Jessica's Reviews > American Fire: Love, Arson, and Life in a Vanishing Land

American Fire by Monica Hesse
Rate this book
Clear rating

's review

really liked it

The plain facts upon which American Fire sits prove that dozens and dozens of buildings, most of them abandoned, were deliberately set ablaze in and around the once bustling but now barely whispering Virginia countryside from Nov 2012 through the spring of 2013. A couple of locals wind up being at fault, as is revealed early in the narrative.

That Hesse is able to keep readers turning pages long into the night around a story that is pretty cut and dry really speaks to her ability to tune into the beating hearts at the center of the tale: the dysfunctions of families, the unswervingly human tendency to do anything for love, the ways in which the disappearance of local power and prosperity can create a vacuum that destabilizes not just a town's economic prospects but also the local culture and collective identity. Don't be fooled: this isn't another attempt by white liberals to find out why white conservatives voted against their own interests in the fall of 2016 - or, rather, if it does go down that road, it does so in a very low-key and nuanced way, skipping the national political conversation almost entirely. What readers are treated to instead is a tale in which the writer's genuine interest in the place, people, and story creates a kind of narrative magic. It's good old-fashioned storytelling about contemporary America, in other words. No "reality" tee-vee or dystopian rabbit holes; no hyperbole or tricks. Just a journalist with her skin in the game and a town full of people who, it turns out, really have their hearts on their sleeves.
If you wonder why journalism matters in this day and age, read this book.
2 likes · flag

Sign into Goodreads to see if any of your friends have read American Fire.
Sign In »
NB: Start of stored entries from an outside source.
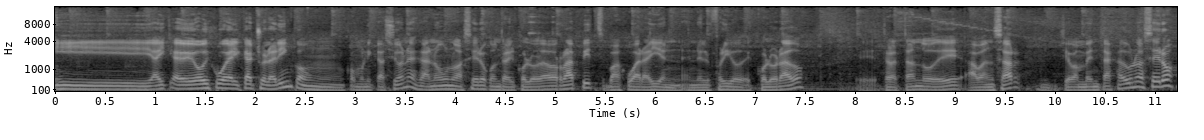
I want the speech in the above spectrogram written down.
y hay que, hoy juega el Cacho Larín con comunicaciones, ganó 1 a 0 contra el Colorado Rapids, va a jugar ahí en, en el frío de Colorado, eh, tratando de avanzar, llevan ventaja de 1 a 0.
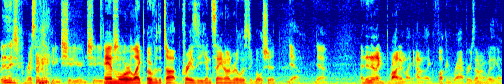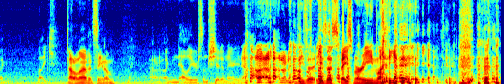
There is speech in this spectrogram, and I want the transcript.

Reading Progress

May 23, 2018 – Started Reading
May 31, 2018 – Finished Reading
July 19, 2018 – Shelved

No comments have been added yet.